▶ _Dataset records_:
***

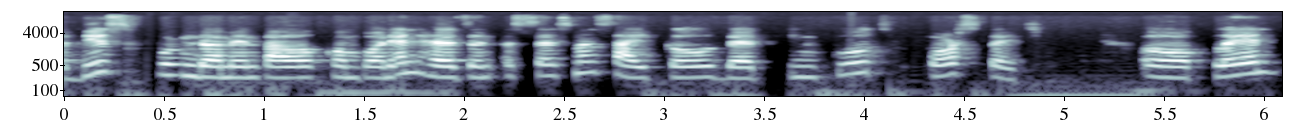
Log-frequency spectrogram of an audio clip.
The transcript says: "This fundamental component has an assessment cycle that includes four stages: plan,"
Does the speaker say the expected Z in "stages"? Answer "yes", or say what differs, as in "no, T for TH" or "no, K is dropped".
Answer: no, Z is dropped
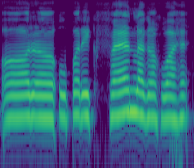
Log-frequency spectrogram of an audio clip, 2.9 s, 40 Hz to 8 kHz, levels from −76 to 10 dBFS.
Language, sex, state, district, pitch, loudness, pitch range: Hindi, female, Haryana, Charkhi Dadri, 195 Hz, -16 LUFS, 195-205 Hz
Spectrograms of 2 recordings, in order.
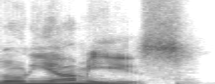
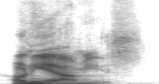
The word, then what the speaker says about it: Onamis: Greg mispronounce wings of onamis oh is that how you say that you said it like onam or I was like I think I said onam say no that's incorrect onamis uh but anyway other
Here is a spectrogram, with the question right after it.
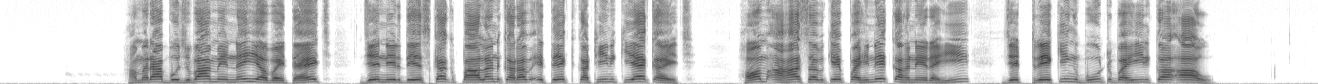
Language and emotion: Maithili, angry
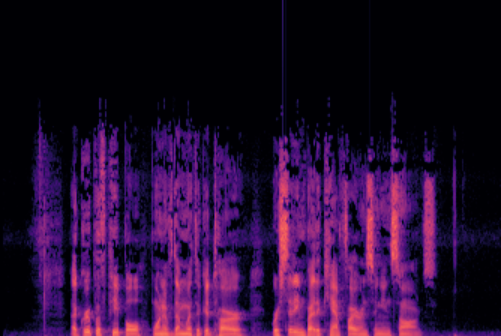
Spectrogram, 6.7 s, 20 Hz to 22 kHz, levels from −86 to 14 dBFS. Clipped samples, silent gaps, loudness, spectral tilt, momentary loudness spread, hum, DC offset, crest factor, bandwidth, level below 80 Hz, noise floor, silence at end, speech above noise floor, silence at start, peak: under 0.1%; none; -17 LUFS; -3 dB/octave; 11 LU; none; under 0.1%; 18 dB; 14.5 kHz; -48 dBFS; -58 dBFS; 0.6 s; 41 dB; 0.5 s; 0 dBFS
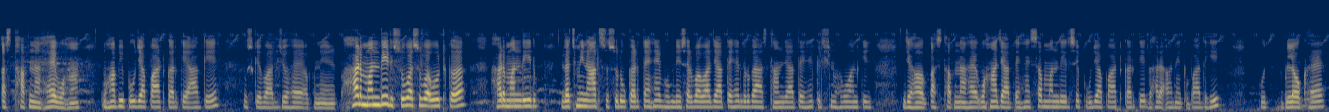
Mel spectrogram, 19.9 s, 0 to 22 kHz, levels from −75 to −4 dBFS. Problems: background sounds at intervals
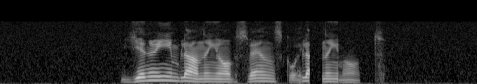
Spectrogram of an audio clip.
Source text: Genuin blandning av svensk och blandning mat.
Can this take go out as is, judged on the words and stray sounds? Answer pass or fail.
fail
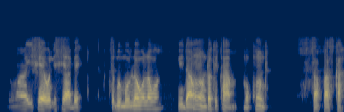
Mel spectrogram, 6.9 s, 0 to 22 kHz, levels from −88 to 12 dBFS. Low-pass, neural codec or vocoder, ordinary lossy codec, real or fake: 5.4 kHz; codec, 24 kHz, 3.1 kbps, DualCodec; none; fake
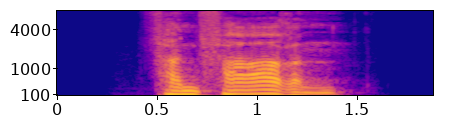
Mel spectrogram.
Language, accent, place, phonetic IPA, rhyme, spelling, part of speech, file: German, Germany, Berlin, [ˌfanˈfaːʁən], -aːʁən, Fanfaren, noun, De-Fanfaren.ogg
- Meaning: plural of Fanfare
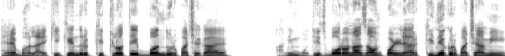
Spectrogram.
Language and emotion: Goan Konkani, fearful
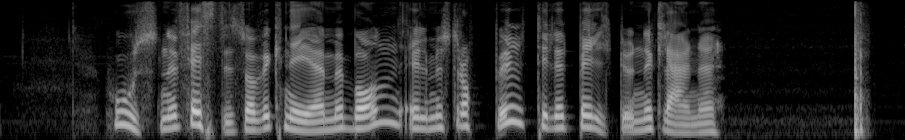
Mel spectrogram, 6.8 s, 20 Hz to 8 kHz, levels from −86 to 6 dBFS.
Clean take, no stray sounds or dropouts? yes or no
no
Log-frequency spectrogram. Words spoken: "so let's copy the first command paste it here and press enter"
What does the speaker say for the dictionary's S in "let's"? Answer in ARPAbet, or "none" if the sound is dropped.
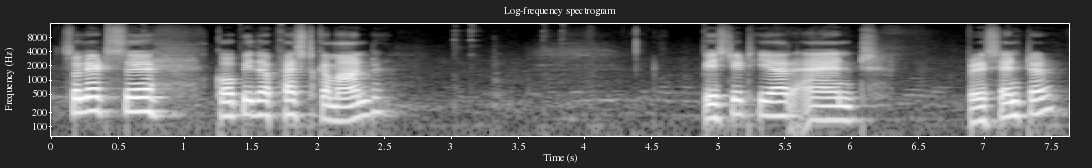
S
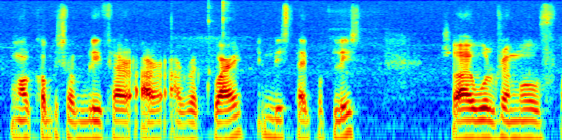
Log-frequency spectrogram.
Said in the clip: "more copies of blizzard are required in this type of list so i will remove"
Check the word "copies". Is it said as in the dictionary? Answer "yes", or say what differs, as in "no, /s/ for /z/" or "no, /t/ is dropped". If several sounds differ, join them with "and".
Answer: no, /s/ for /z/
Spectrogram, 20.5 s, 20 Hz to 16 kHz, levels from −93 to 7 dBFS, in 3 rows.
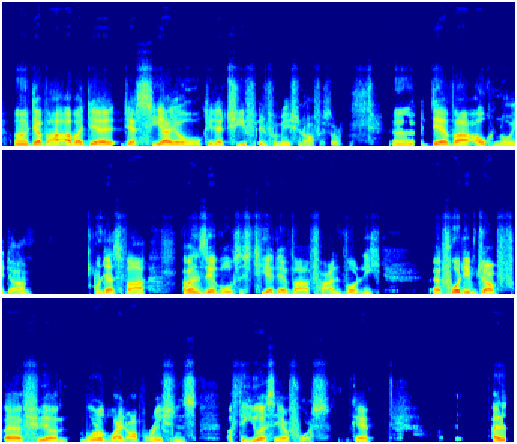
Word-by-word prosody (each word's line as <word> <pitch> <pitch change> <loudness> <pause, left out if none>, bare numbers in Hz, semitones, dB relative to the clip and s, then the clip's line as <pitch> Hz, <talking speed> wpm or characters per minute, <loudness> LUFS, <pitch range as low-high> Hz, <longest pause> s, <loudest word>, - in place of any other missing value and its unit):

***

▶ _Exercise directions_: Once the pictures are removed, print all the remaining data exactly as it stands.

▶ _Solution for this problem_:
Log-frequency spectrogram of an audio clip.
The transcript says: "This fundamental component has an assessment cycle that includes four stages: plan,"
Does the speaker say the expected Z in "stages"? Answer "yes", or say what differs, as in "no, T for TH" or "no, K is dropped".
Answer: no, Z is dropped
Log-frequency spectrogram of an audio clip, 2.9 s, 40 Hz to 8 kHz, levels from −76 to 10 dBFS.
Language, sex, state, district, pitch, loudness, pitch range: Hindi, female, Haryana, Charkhi Dadri, 195 Hz, -16 LUFS, 195-205 Hz
Spectrograms of 2 recordings, in order.
The word, then what the speaker says about it: Onamis: Greg mispronounce wings of onamis oh is that how you say that you said it like onam or I was like I think I said onam say no that's incorrect onamis uh but anyway other
Here is a spectrogram, with the question right after it.
Language and emotion: Maithili, angry
Spectrogram, 6.7 s, 20 Hz to 22 kHz, levels from −86 to 14 dBFS. Clipped samples, silent gaps, loudness, spectral tilt, momentary loudness spread, hum, DC offset, crest factor, bandwidth, level below 80 Hz, noise floor, silence at end, speech above noise floor, silence at start, peak: under 0.1%; none; -17 LUFS; -3 dB/octave; 11 LU; none; under 0.1%; 18 dB; 14.5 kHz; -48 dBFS; -58 dBFS; 0.6 s; 41 dB; 0.5 s; 0 dBFS
Mel spectrogram, 19.9 s, 0 to 22 kHz, levels from −75 to −4 dBFS. Problems: background sounds at intervals
Spectrogram of an audio clip.
Source text: Genuin blandning av svensk och blandning mat.
Can this take go out as is, judged on the words and stray sounds? Answer pass or fail.
fail
Mel spectrogram, 6.9 s, 0 to 22 kHz, levels from −88 to 12 dBFS. Low-pass, neural codec or vocoder, ordinary lossy codec, real or fake: 5.4 kHz; codec, 24 kHz, 3.1 kbps, DualCodec; none; fake
Mel spectrogram.
Language, accent, place, phonetic IPA, rhyme, spelling, part of speech, file: German, Germany, Berlin, [ˌfanˈfaːʁən], -aːʁən, Fanfaren, noun, De-Fanfaren.ogg
- Meaning: plural of Fanfare
Spectrogram.
Language and emotion: Goan Konkani, fearful
Mel spectrogram, 6.8 s, 20 Hz to 8 kHz, levels from −86 to 6 dBFS.
Clean take, no stray sounds or dropouts? yes or no
no
Log-frequency spectrogram. Words spoken: "so let's copy the first command paste it here and press enter"
What does the speaker say for the dictionary's S in "let's"? Answer in ARPAbet, or "none" if the sound is dropped.
S
Log-frequency spectrogram.
Said in the clip: "more copies of blizzard are required in this type of list so i will remove"
Check the word "copies". Is it said as in the dictionary? Answer "yes", or say what differs, as in "no, /s/ for /z/" or "no, /t/ is dropped". If several sounds differ, join them with "and".
Answer: no, /s/ for /z/
Spectrogram, 20.5 s, 20 Hz to 16 kHz, levels from −93 to 7 dBFS, in 3 rows.
Word-by-word prosody (each word's line as <word> <pitch> <pitch change> <loudness> <pause, left out if none>, bare numbers in Hz, semitones, dB relative to the clip and s, then the clip's line as <pitch> Hz, <talking speed> wpm or characters per minute, <loudness> LUFS, <pitch range as low-high> Hz, <longest pause> s, <loudest word>, - in place of any other missing value and its unit):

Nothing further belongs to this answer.